“For many pregnant women and mothers, Medicaid provides vital access to high-quality, affordable maternal health care,” said Linda Goler Blount, President and CEO of Black Women’s Health Imperative. “Black mothers in particular face a unique set of challenges, suffering from higher rates of pregnancy-related complications and death. Bridging the gap and addressing health disparities will require urgent Congressional action to continue Medicaid and CHIP coverage for 365 days postpartum.”
“Women have significant medical needs through the first year after delivery, including higher rates of maternal mortality than during pregnancy or childbirth and postpartum depression which can take months to both appear and resolve,” said Gloria N. Eldridge, PhD, Divisional Vice President, Health Policy of Health Care Service Corporation (HCSC). “By allowing states to extend postpartum coverage to 365 days, Congress can significantly improve the health and well-being of both mothers and their children.”
“Infant and child health are deeply impacted by social determinants of health including discrimination, education, poverty, food insecurity, built environments, and community contexts as well as physical and mental health of mothers and caregivers,” said Jessica L. Peck, DNP, APRN, CPNP-PC, CNE, CNL, FAANP, President of the National Association of Pediatric Nurse Practitioners. “COVID-19 has widened the gap in these disparities and laid bare systemic inequities. In this time of great vulnerability, it is critical for Congress to act decisively to ensure accessible, affordable, quality care for mothers who desperately need support.”
“As an evidence-based community health program, Nurse-Family Partnership (NFP) knows that pregnant women benefit greatly by getting the care and support they need to have a healthy pregnancy,” said Sarah McGee, Chief Policy & Government Affairs Officer of Nurse-Family Partnership. “By ensuring access to registered nurses and other health care professionals, new moms can build the confidence and tools to provide a healthy start for their babies, and envision a life of stability and opportunity for success for both mom and child.”
“This is an unmitigated crisis that impacts babies and families across our country, and it has long-lasting impacts throughout all of our lives. If we want to truly address maternal mortality, we need to make the potential of every baby a national priority,” said Johanna Lister, Director of Policy for HealthySteps, a program of ZERO TO THREE. “This means high-quality care and services throughout the pregnancy and during the transition period after childbirth when mothers are adjusting to new parenthood and infants are forming critical connections with their caregivers. By supporting post-partum well-being, we give babies a strong foundation for a lifetime of healthy development, learning, and growth. Healthy families have healthy babies.”

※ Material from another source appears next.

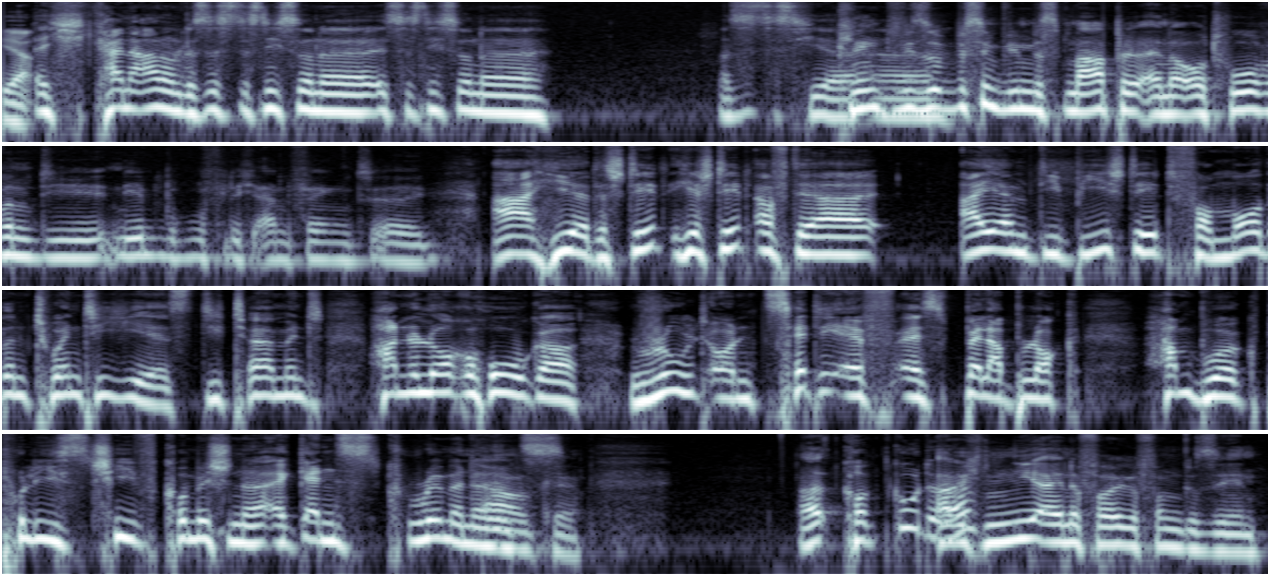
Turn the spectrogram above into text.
Ja. Ich, keine Ahnung, das ist das nicht so eine, ist das nicht so eine, was ist das hier? Klingt wie Äh, so ein bisschen wie Miss Marple, eine Autorin, die nebenberuflich anfängt. Äh, Ah, hier, das steht, hier steht auf der IMDb steht for more than 20 years determined Hannelore Hoger ruled on ZDF as Bella Block Hamburg Police Chief Commissioner against ah, criminals. okay. Ah, Kommt gut, oder? Habe Ich, ich nie eine Folge von gesehen.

About the Modern Medicaid Alliance: The Modern Medicaid Alliance is a partnership between Americans who value Medicaid and leading advocacy organizations. Our mission is to educate policymakers and the public about the benefits of Medicaid to the American people in terms of cost savings, health outcomes and social impact, and to highlight how Medicaid is innovating in the delivery of care – especially for America’s most vulnerable citizens – and accountability of the program.

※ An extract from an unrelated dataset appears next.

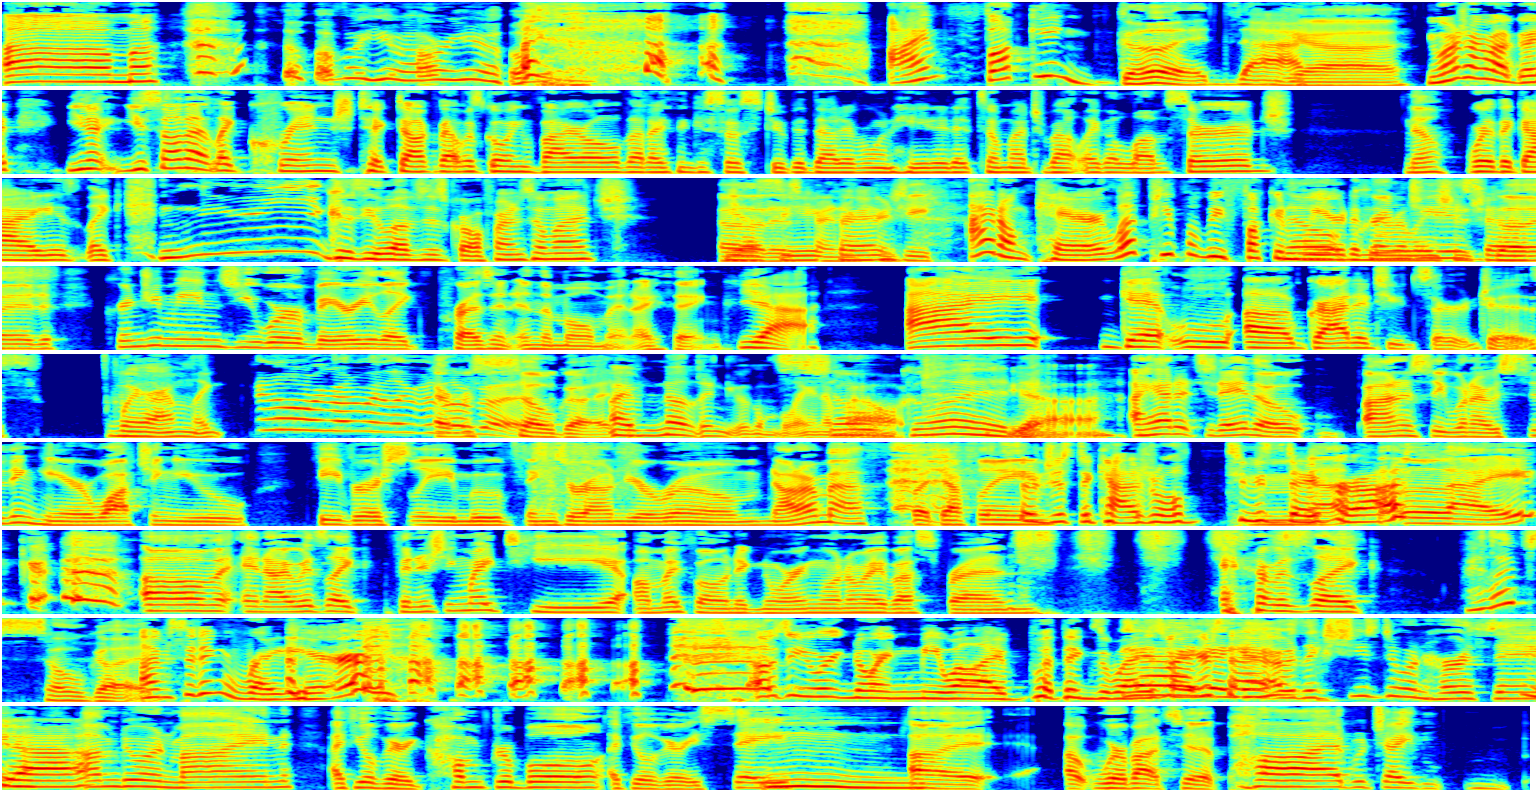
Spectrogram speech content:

For Modern Medicaid Alliance updates visit www.modernmedicaid.org and data.modernmedicaid.org, and follow us on Twitter @modernmedicaid or www.facebook.com/modernmedicaid